Image courtesy of Pixabay
Did anyone else look at the calculator upside down to see if it spelled something? No, just me?
When it comes to budgeting, there are many different systems out there. I've seen the envelope system, spreadsheets to track expected versus actual expenses, incremental and activity-based methods, and dozens of others. While I use my own combination of various methods I've seen, there is one concept that has protected my wife and my accounts as we travel down the road to financial independence. And it's not even a new concept, but it's been a lifesaver on more than one occasion. It's the concept of overage.
The Power of Overage
As I've mentioned before, we use Mint.com for all of our expense tracking and a (complicated) spreadsheet for projecting out income and expenses over time. At its core, the sheet does a calculation of Income - Expenses = ? If this number is positive, we gained money during the month. If it is negative, we lost money. The problem with this calculation is it makes it difficult to plan for larger expenses. Let's say I plan to purchase a new (okay, new to me) car in a year and a half. Each month I might show a positive gain to my accounts. But how will I know I have enough money in my account to pay for that sleek (quit judging - beauty is in the eye of the beholder) used vehicle?
The simple answer is "when you have enough in your account to cover the cost." But what about all those other expenses during the month, many of which I have on auto-payment from my account. Considering the high cost of account overdraft fees, this is a detail I cannot afford to miss. Enter the idea of overage.
Overage can be called "fluff," "safety stock," or "insurance." We set up our spreadsheets to always look for a certain amount in our checking - in our case, $5,000. Any more feels like we are not using our funds effectively. Any less and we are at risk for several expenses hitting and overdrawing the account.
The calculation changes to Income - Expenses - 5000 = ? Now if this number is 0, we still have $5,000 in the account. If we make a mistake in planning, the overage keeps us in the green. We may be "negative" according to the formula, but it is easy to adjust spending in the following months to bring us back to even.
Another advantage of this method is having a built-in emergency fund. After addressing immediate bills, the emergency fund is the next most-important item. Estimates range for this fund between 3-6 months of living expenses. While our $5,000 overage does not fully make up these expenses, it puts us ahead of where we would be otherwise.

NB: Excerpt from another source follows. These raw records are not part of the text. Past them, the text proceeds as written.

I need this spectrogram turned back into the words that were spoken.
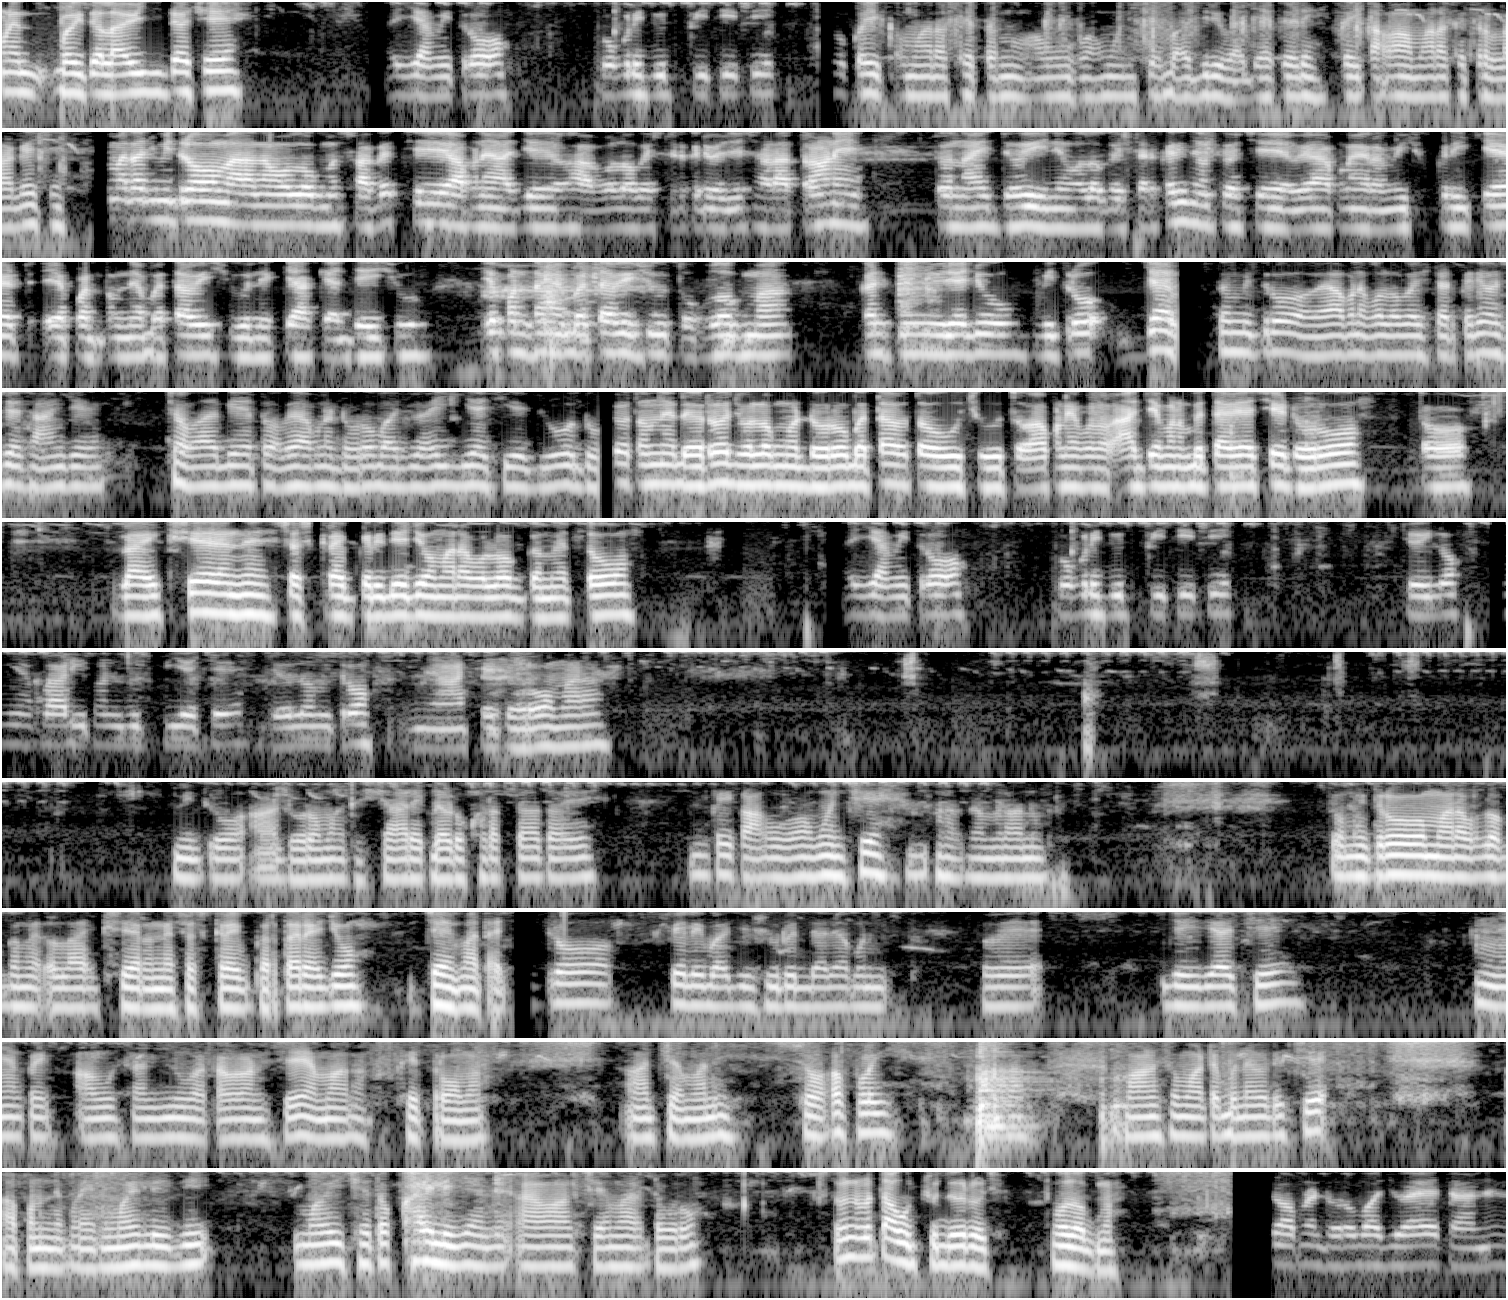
આપણે બળીતા લાવી દીધા છે. અહીંયા મિત્રો ટોકડી દૂધ પીતી હતી. તો કંઈક અમારા ખેતરનું આવું વાવણ છે, બાજરી વાજ્યા કેડે કંઈક આવા અમારા ખેતર લાગે છે. માતાજી મિત્રો, મારા નવો વ્લોગમાં સ્વાગત છે. આપણે આજે વ્લોગ સ્ટાર્ટ કર્યો છે સાડા ત્રણે. તો નાઈ ધોઈને વ્લોગ સ્ટાર્ટ કરી નાખ્યો છે. હવે આપણે રમીશું ક્રિકેટ એ પણ તમને બતાવીશું અને ક્યાં ક્યાં જઈશું. એ પણ તમે બતાવીશું. તો વ્લોગમાં કન્ટિન્યુ રહેજો. મિત્રો, જય તો મિત્રો, હવે આપણે વ્લોગ સ્ટાર્ટ કર્યો છે સાંજે છ વાગે, તો હવે આપણે ઢોરો બાજુ આવી ગયા છીએ. જુઓ ઢોરો તમને દરરોજ વ્લોગમાં ઢોરો બતાવતો હોઉં છું. તો આપણે પણ આજે પણ બતાવ્યા છે ઢોરો. તો લાઈક શેર અને સબસ્ક્રાઈબ કરી દેજો અમારા વ્લોગ ગમે તો. અહીંયા મિત્રો ટોકડી દૂધ પીતી હતી. જોઈ લો, અહીંયા પાડી પણ દૂધ પીએ છે. જોઈ લો મિત્રો આ છે ઢોરો અમારા. મિત્રો, આ ઢોરો માટે ચાર એક દાડો ખડકતા હતા એ. કંઈક આવું હવામાન છે મારા ગામડાનું. તો મિત્રો, મારા વ્લોગ ગમે તો લાઈક, શેર અને સબસ્ક્રાઈબ કરતા રહેજો. જય માતાજી. મિત્રો, પેલી બાજુ સુરત દાદા પણ હવે જઈ રહ્યા છે. અહીંયા કંઈક આવું સાંજનું વાતાવરણ છે અમારા ખેતરોમાં. આ છે અમારી સોળાફળી માણસો માટે બનાવેલી છે. આપણને પણ એક મળી લીધી. મળી છે તો ખાઈ લઈએ અને આ છે અમારા ઢોરો. તમને બતાવું છું દરરોજ વ્લોગમાં. જો આપણે ઢોરો બાજુ આવ્યા હતા અને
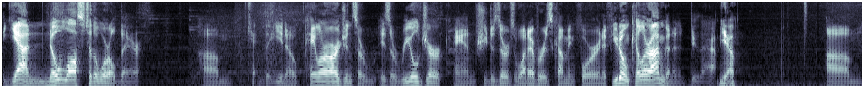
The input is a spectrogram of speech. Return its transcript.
Yeah, no loss to the world there. Um you know, Caelar Argent's a, is a real jerk, and she deserves whatever is coming for her. And if you don't kill her, I'm gonna do that. Yeah. Um,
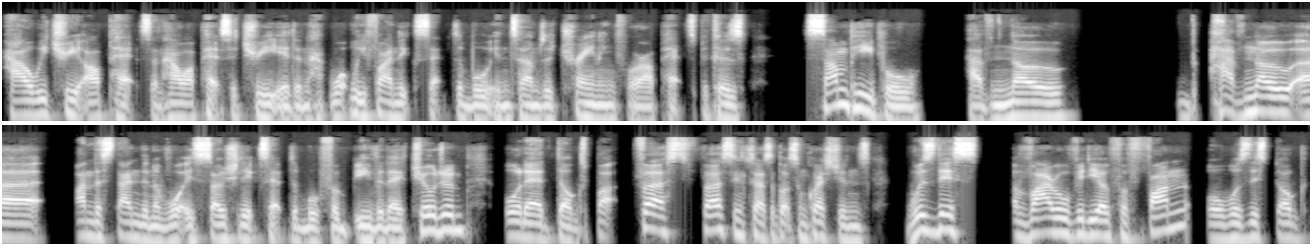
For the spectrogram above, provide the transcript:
how we treat our pets and how our pets are treated and what we find acceptable in terms of training for our pets. Because some people have no have no uh understanding of what is socially acceptable for either their children or their dogs. But first first things first i've got some questions. Was this a viral video for fun, or was this dog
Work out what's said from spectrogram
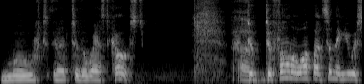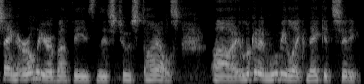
moved uh, to the West Coast. Uh, to, to, follow up on something you were saying earlier about these these two styles, uh, look at a movie like Naked City,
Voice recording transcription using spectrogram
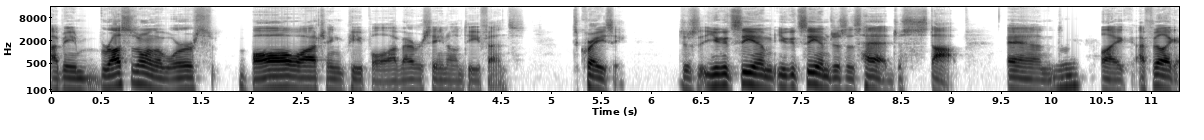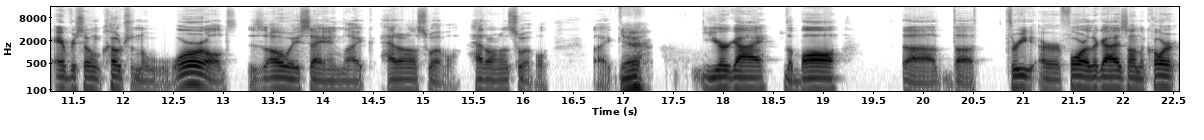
I mean, Russ is one of the worst ball watching people I've ever seen on defense. It's crazy. Just you could see him, you could see him just his head just stop. And mm-hmm. Like I feel like every single coach in the world is always saying like head on a swivel, head on a swivel. Like yeah, your guy, the ball, uh, the three or four other guys on the court,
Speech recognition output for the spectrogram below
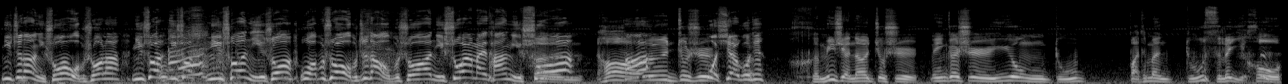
你知道？你说，我不说了。你说，你说，你说，你说，我不说，我不知道，我不说。你说啊，麦糖，你说。啊，就是我洗耳恭听。很明显呢，就是那应该是用毒把他们毒死了以后，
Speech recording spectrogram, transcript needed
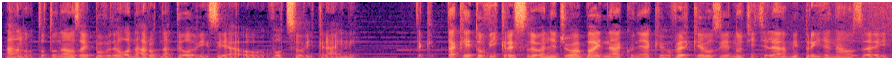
Áno, toto naozaj povedala národná televízia o vodcovi krajiny. Tak takéto vykresľovanie Joea Bidena ako nejakého veľkého zjednotiteľa mi príde naozaj,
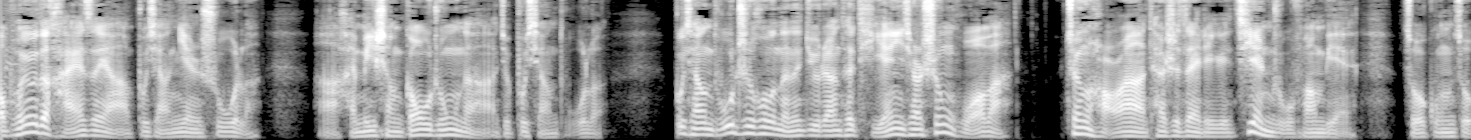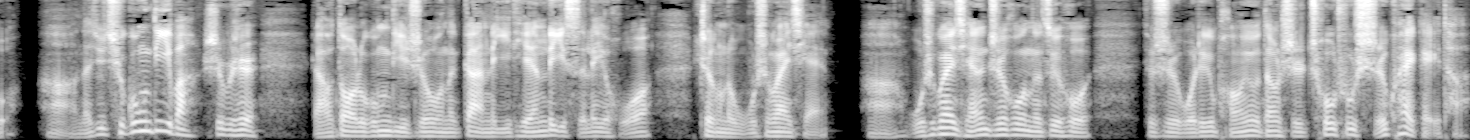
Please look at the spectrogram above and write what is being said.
好朋友的孩子呀，不想念书了啊，还没上高中呢，就不想读了。不想读之后呢，那就让他体验一下生活吧。正好啊，他是在这个建筑方面做工作啊，那就去工地吧，是不是？然后到了工地之后呢，干了一天累死累活，挣了五十块钱。啊，五十块钱之后呢？最后就是我这个朋友当时抽出十块给他，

So you see, the idea of an overage amount helps maintain our accounts safely. How do you manage your finances from month to month? Do you think overage is a valuable concept? Let me know in the comments!